> EXERCISE PROMPT: Write the records out exactly as they read, but not the pictures.

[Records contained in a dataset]
BEGIN

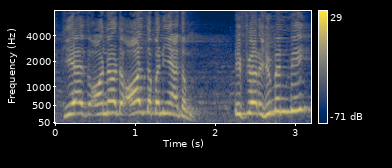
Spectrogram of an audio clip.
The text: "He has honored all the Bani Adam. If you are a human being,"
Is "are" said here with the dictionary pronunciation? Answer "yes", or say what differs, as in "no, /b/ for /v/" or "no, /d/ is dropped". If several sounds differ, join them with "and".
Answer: yes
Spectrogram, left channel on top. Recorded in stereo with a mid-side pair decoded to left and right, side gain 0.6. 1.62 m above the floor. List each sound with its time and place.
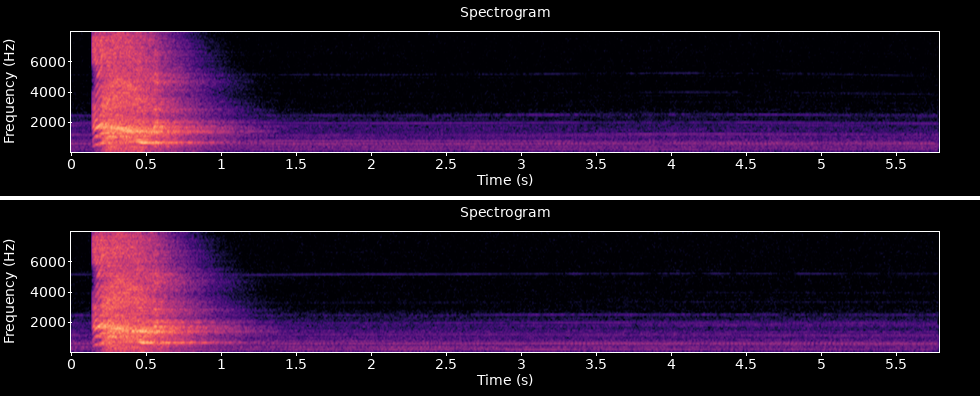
0.1 s a scream: 15° left, 0.9 m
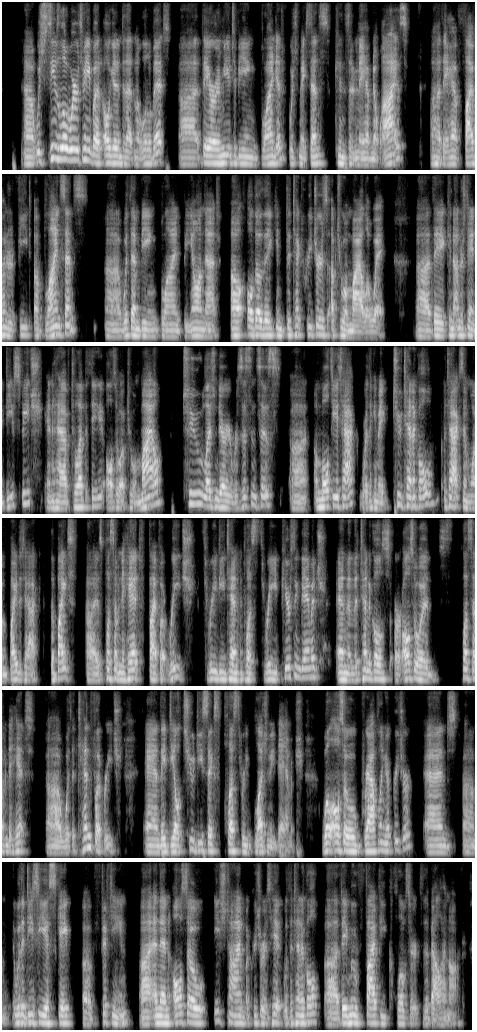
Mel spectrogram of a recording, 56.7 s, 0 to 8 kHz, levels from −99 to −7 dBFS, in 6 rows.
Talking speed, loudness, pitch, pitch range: 175 wpm, -24 LUFS, 130 Hz, 120-145 Hz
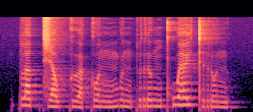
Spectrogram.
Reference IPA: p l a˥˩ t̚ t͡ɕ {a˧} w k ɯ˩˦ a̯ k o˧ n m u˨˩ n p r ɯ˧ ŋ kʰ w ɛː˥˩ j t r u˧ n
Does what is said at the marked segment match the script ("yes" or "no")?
yes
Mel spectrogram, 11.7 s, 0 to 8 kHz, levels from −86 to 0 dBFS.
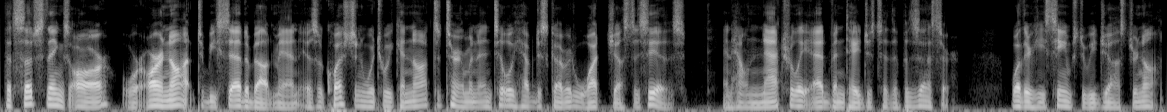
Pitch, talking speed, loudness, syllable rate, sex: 95 Hz, 210 wpm, -21 LUFS, 6.0 syllables/s, male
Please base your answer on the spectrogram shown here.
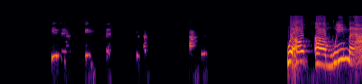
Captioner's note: woman speaking through warped and choppy audio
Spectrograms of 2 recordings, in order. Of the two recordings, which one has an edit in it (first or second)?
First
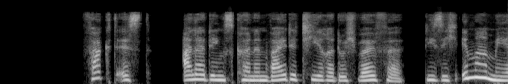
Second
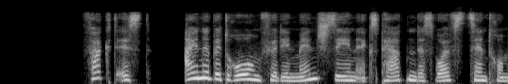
first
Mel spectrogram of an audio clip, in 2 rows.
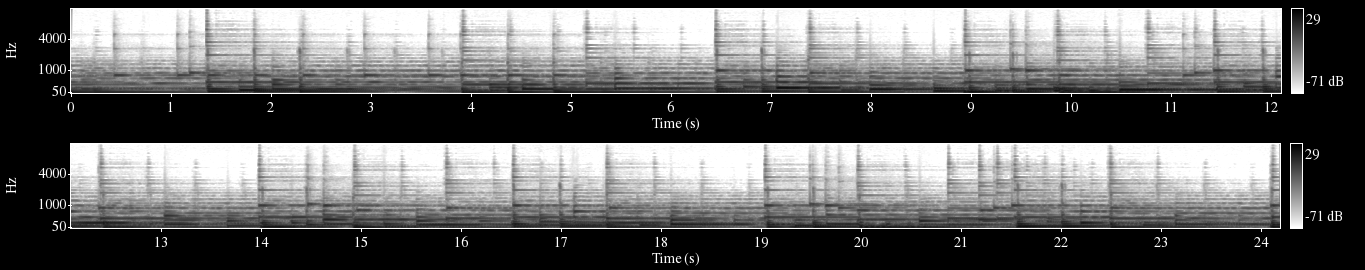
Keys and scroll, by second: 0.0 typing, 2.9 typing, 10.7-12.1 typing, 14.9 typing, 23.5-24.1 typing.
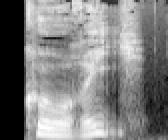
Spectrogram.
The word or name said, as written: kogeri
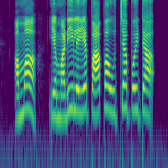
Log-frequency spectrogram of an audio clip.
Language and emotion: Tamil, disgusted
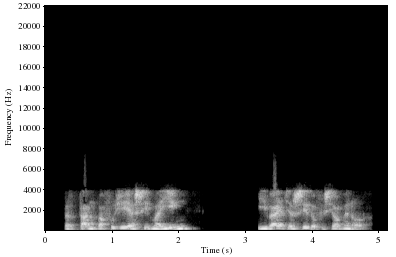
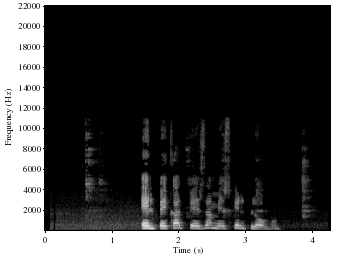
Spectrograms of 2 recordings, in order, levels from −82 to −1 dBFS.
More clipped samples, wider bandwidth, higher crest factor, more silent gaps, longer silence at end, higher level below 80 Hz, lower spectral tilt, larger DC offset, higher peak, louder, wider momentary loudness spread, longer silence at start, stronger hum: neither; second, 5 kHz vs 11.5 kHz; second, 14 dB vs 24 dB; first, 2.42-3.19 s vs none; second, 0.3 s vs 0.8 s; first, -40 dBFS vs -78 dBFS; first, -8 dB/octave vs -4.5 dB/octave; neither; about the same, -2 dBFS vs -2 dBFS; first, -15 LUFS vs -24 LUFS; second, 11 LU vs 27 LU; second, 0.3 s vs 0.6 s; neither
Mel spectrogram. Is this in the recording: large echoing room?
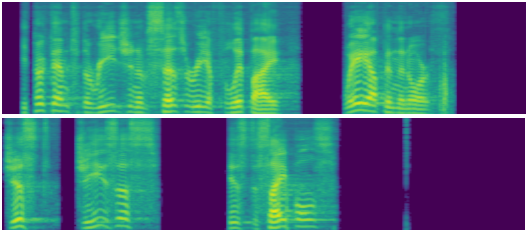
yes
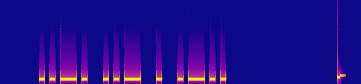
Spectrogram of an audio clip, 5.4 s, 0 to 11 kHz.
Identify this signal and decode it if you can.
Morse code, heard as a keyed tone, about 15 wpm, 700 Hz. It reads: FUEL
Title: Top 1751-2000 Words 15wpm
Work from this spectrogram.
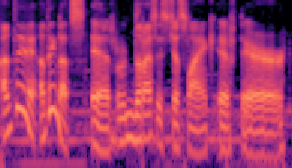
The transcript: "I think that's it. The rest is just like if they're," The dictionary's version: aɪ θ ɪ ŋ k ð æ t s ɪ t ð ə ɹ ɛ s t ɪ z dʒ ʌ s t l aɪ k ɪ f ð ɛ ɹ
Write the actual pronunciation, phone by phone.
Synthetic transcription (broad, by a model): aɪ θ ɪ ŋ k ð æ t s ɪ t ð ə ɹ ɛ s ɪ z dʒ ʌ s t l aɪ k ɪ f ð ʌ ɹ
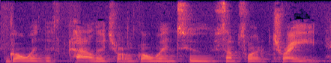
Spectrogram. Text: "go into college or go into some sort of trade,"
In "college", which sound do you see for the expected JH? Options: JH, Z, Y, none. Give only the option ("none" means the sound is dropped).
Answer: JH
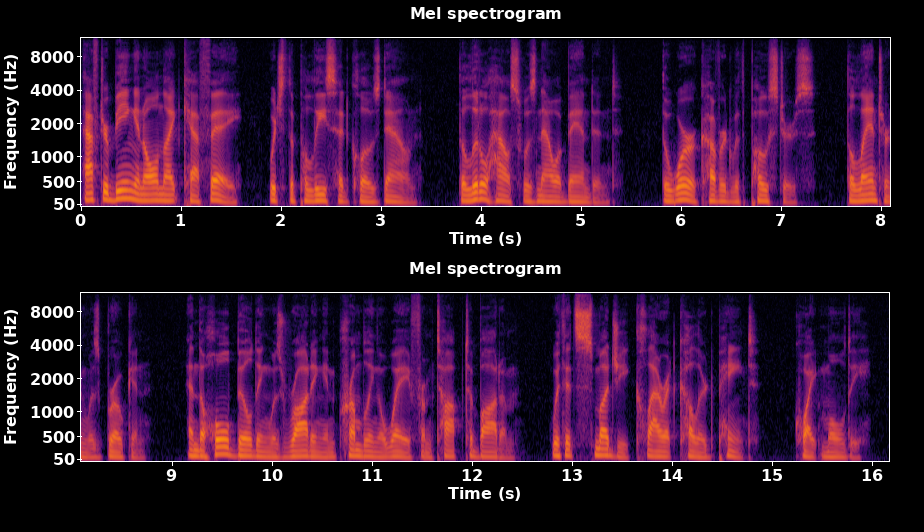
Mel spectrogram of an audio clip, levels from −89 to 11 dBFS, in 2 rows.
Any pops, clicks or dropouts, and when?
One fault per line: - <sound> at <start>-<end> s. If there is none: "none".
none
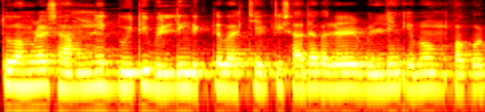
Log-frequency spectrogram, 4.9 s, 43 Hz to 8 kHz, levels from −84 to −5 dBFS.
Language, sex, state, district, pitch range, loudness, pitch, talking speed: Bengali, male, West Bengal, North 24 Parganas, 130-140 Hz, -13 LUFS, 135 Hz, 160 wpm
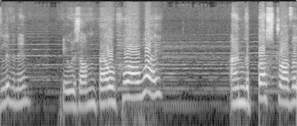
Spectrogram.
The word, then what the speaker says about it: Belvoir: It was on Belvoir Way, and the bus driver looked at me like I'd gone bonkers. But it's spelt Belvoir. I'm sorry, that's spelt Belvoir. No, it's Beaver.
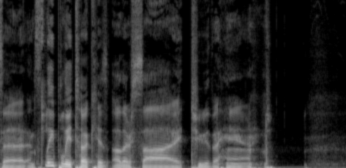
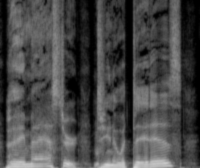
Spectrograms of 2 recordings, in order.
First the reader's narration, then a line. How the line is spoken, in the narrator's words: He asked excitedly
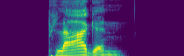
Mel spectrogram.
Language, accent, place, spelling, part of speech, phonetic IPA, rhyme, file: German, Germany, Berlin, Plagen, noun, [ˈplaːɡn̩], -aːɡn̩, De-Plagen.ogg
- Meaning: plural of Plage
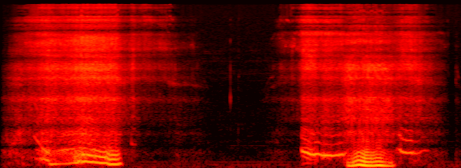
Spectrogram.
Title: Man Snoring sound effect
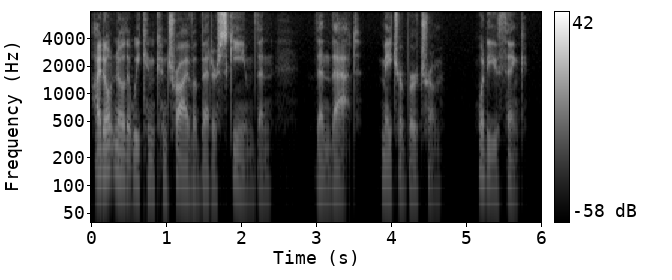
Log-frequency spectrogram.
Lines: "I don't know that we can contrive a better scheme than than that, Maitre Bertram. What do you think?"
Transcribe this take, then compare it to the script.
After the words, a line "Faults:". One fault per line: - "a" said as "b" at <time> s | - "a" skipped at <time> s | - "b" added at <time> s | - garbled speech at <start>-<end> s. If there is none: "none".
"I don't know that we can contrive a better scheme than than that, Maitre Bertram. What do you think?"
Faults:
none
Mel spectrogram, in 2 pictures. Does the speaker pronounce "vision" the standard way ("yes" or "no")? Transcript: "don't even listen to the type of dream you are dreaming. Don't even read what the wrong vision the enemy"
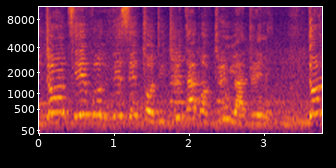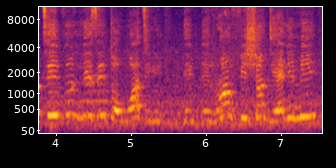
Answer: no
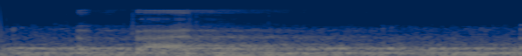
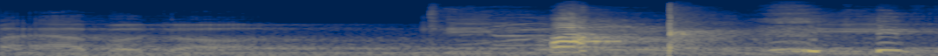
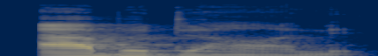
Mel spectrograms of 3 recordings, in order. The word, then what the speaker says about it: Abaddon: into them are you a baton i am abaddon he corrected his pronunciation are you a badden i am abaddon idiot how do you know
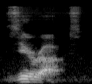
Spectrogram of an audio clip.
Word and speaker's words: Xerox: I mean, Xerox is pronounced like zero.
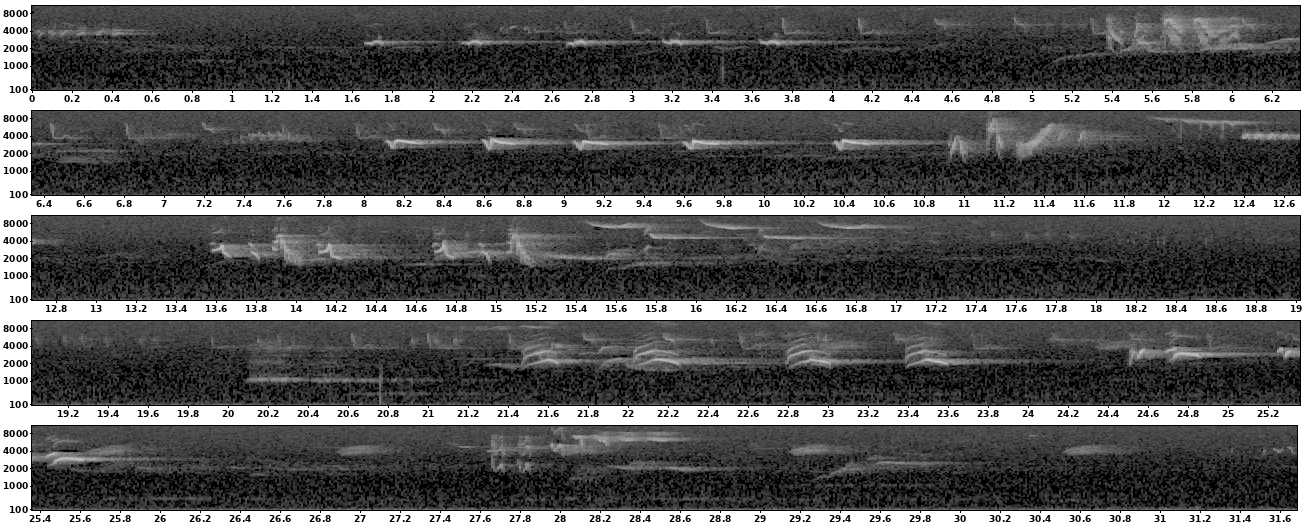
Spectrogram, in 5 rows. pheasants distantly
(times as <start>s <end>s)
17.1s 30.9s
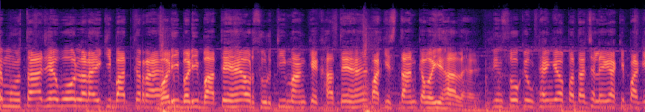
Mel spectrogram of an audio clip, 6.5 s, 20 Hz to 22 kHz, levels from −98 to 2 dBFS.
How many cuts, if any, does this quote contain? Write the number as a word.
three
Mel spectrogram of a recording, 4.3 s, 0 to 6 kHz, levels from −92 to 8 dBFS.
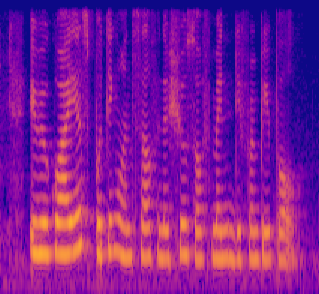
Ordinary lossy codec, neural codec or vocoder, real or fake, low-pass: none; vocoder, 22.05 kHz, 80 mel bands, Vocos; fake; 5.4 kHz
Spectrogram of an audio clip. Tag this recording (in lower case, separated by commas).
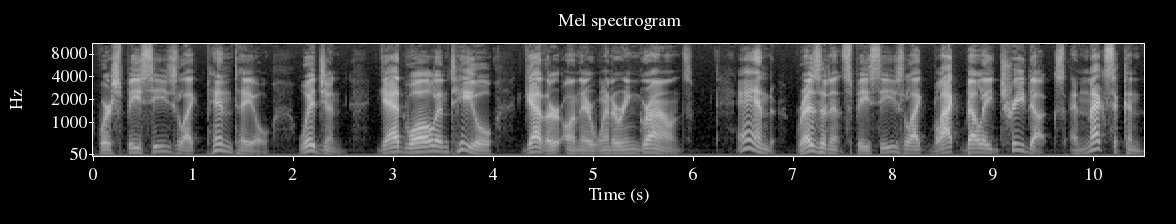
speech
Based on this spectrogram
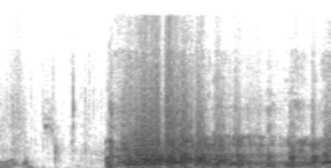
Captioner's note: laughter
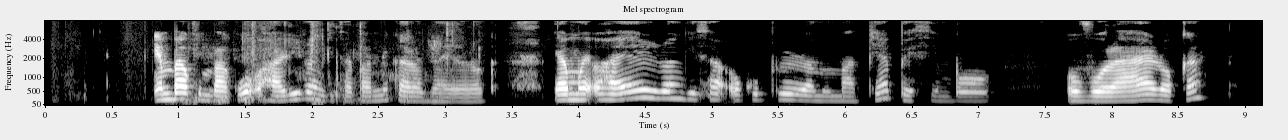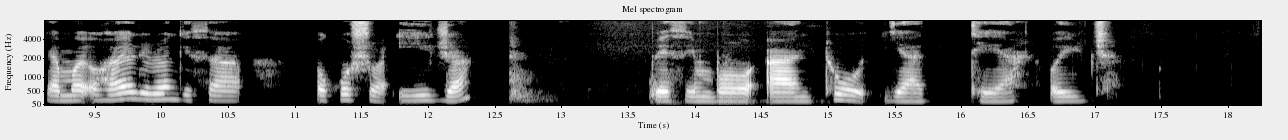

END

> ANSWER TO THE EXERCISE:
Spectrogram of an audio clip.
The text: "He has honored all the Bani Adam. If you are a human being,"
Is "are" said here with the dictionary pronunciation? Answer "yes", or say what differs, as in "no, /b/ for /v/" or "no, /d/ is dropped". If several sounds differ, join them with "and".
Answer: yes
Spectrogram, left channel on top. Recorded in stereo with a mid-side pair decoded to left and right, side gain 0.6. 1.62 m above the floor. List each sound with its time and place.
0.1 s a scream: 15° left, 0.9 m
Mel spectrogram of a recording, 56.7 s, 0 to 8 kHz, levels from −99 to −7 dBFS, in 6 rows.
Talking speed, loudness, pitch, pitch range: 175 wpm, -24 LUFS, 130 Hz, 120-145 Hz
Spectrogram.
Reference IPA: p l a˥˩ t̚ t͡ɕ {a˧} w k ɯ˩˦ a̯ k o˧ n m u˨˩ n p r ɯ˧ ŋ kʰ w ɛː˥˩ j t r u˧ n
Does what is said at the marked segment match the script ("yes" or "no")?
yes
Mel spectrogram, 11.7 s, 0 to 8 kHz, levels from −86 to 0 dBFS.
Pitch, talking speed, loudness, syllable rate, sex: 95 Hz, 210 wpm, -21 LUFS, 6.0 syllables/s, male
Please base your answer on the spectrogram shown here.
Captioner's note: woman speaking through warped and choppy audio
Spectrograms of 2 recordings, in order. Of the two recordings, which one has an edit in it (first or second)?
First
Second
first
Mel spectrogram of an audio clip, in 2 rows.
Keys and scroll, by second: 0.0 typing, 2.9 typing, 10.7-12.1 typing, 14.9 typing, 23.5-24.1 typing.
Spectrogram.
The word or name said, as written: kogeri
Log-frequency spectrogram of an audio clip.
Language and emotion: Tamil, disgusted
Spectrograms of 2 recordings, in order, levels from −82 to −1 dBFS.
More clipped samples, wider bandwidth, higher crest factor, more silent gaps, longer silence at end, higher level below 80 Hz, lower spectral tilt, larger DC offset, higher peak, louder, wider momentary loudness spread, longer silence at start, stronger hum: neither; second, 5 kHz vs 11.5 kHz; second, 14 dB vs 24 dB; first, 2.42-3.19 s vs none; second, 0.3 s vs 0.8 s; first, -40 dBFS vs -78 dBFS; first, -8 dB/octave vs -4.5 dB/octave; neither; about the same, -2 dBFS vs -2 dBFS; first, -15 LUFS vs -24 LUFS; second, 11 LU vs 27 LU; second, 0.3 s vs 0.6 s; neither
Mel spectrogram. Is this in the recording: large echoing room?
yes
Spectrogram of an audio clip, 5.4 s, 0 to 11 kHz.
Identify this signal and decode it if you can.
Morse code, heard as a keyed tone, about 15 wpm, 700 Hz. It reads: FUEL
Title: Top 1751-2000 Words 15wpm
Work from this spectrogram.
The transcript: "I think that's it. The rest is just like if they're," The dictionary's version: aɪ θ ɪ ŋ k ð æ t s ɪ t ð ə ɹ ɛ s t ɪ z dʒ ʌ s t l aɪ k ɪ f ð ɛ ɹ
Write the actual pronunciation, phone by phone.
Synthetic transcription (broad, by a model): aɪ θ ɪ ŋ k ð æ t s ɪ t ð ə ɹ ɛ s ɪ z dʒ ʌ s t l aɪ k ɪ f ð ʌ ɹ
Spectrogram. Text: "go into college or go into some sort of trade,"
In "college", which sound do you see for the expected JH? Options: JH, Z, Y, none. Give only the option ("none" means the sound is dropped).
Answer: JH
Mel spectrogram of an audio clip, levels from −89 to 11 dBFS, in 2 rows.
Any pops, clicks or dropouts, and when?
One fault per line: - <sound> at <start>-<end> s. If there is none: "none".
none
Log-frequency spectrogram, 4.9 s, 43 Hz to 8 kHz, levels from −84 to −5 dBFS.
Language, sex, state, district, pitch range, loudness, pitch, talking speed: Bengali, male, West Bengal, North 24 Parganas, 130-140 Hz, -13 LUFS, 135 Hz, 160 wpm
Spectrogram.
The word, then what the speaker says about it: Belvoir: It was on Belvoir Way, and the bus driver looked at me like I'd gone bonkers. But it's spelt Belvoir. I'm sorry, that's spelt Belvoir. No, it's Beaver.
Spectrograms of 2 recordings, in order.
First the reader's narration, then a line. How the line is spoken, in the narrator's words: He asked excitedly
Mel spectrogram.
Language, accent, place, spelling, part of speech, phonetic IPA, rhyme, file: German, Germany, Berlin, Plagen, noun, [ˈplaːɡn̩], -aːɡn̩, De-Plagen.ogg
- Meaning: plural of Plage
Spectrogram.
Title: Man Snoring sound effect
Log-frequency spectrogram.
Lines: "I don't know that we can contrive a better scheme than than that, Maitre Bertram. What do you think?"
Transcribe this take, then compare it to the script.
After the words, a line "Faults:". One fault per line: - "a" said as "b" at <time> s | - "a" skipped at <time> s | - "b" added at <time> s | - garbled speech at <start>-<end> s. If there is none: "none".
"I don't know that we can contrive a better scheme than than that, Maitre Bertram. What do you think?"
Faults:
none
Mel spectrogram, in 2 pictures. Does the speaker pronounce "vision" the standard way ("yes" or "no")? Transcript: "don't even listen to the type of dream you are dreaming. Don't even read what the wrong vision the enemy"
Answer: no
Mel spectrograms of 3 recordings, in order. The word, then what the speaker says about it: Abaddon: into them are you a baton i am abaddon he corrected his pronunciation are you a badden i am abaddon idiot how do you know
Spectrogram of an audio clip.
Word and speaker's words: Xerox: I mean, Xerox is pronounced like zero.
Spectrogram, in 5 rows. pheasants distantly
(times as <start>s <end>s)
17.1s 30.9s
Mel spectrogram of an audio clip, 6.5 s, 20 Hz to 22 kHz, levels from −98 to 2 dBFS.
How many cuts, if any, does this quote contain? Write the number as a word.
three
Mel spectrogram of a recording, 4.3 s, 0 to 6 kHz, levels from −92 to 8 dBFS.
Ordinary lossy codec, neural codec or vocoder, real or fake, low-pass: none; vocoder, 22.05 kHz, 80 mel bands, Vocos; fake; 5.4 kHz
Spectrogram of an audio clip. Tag this recording (in lower case, separated by commas).
speech
Based on this spectrogram
Captioner's note: laughter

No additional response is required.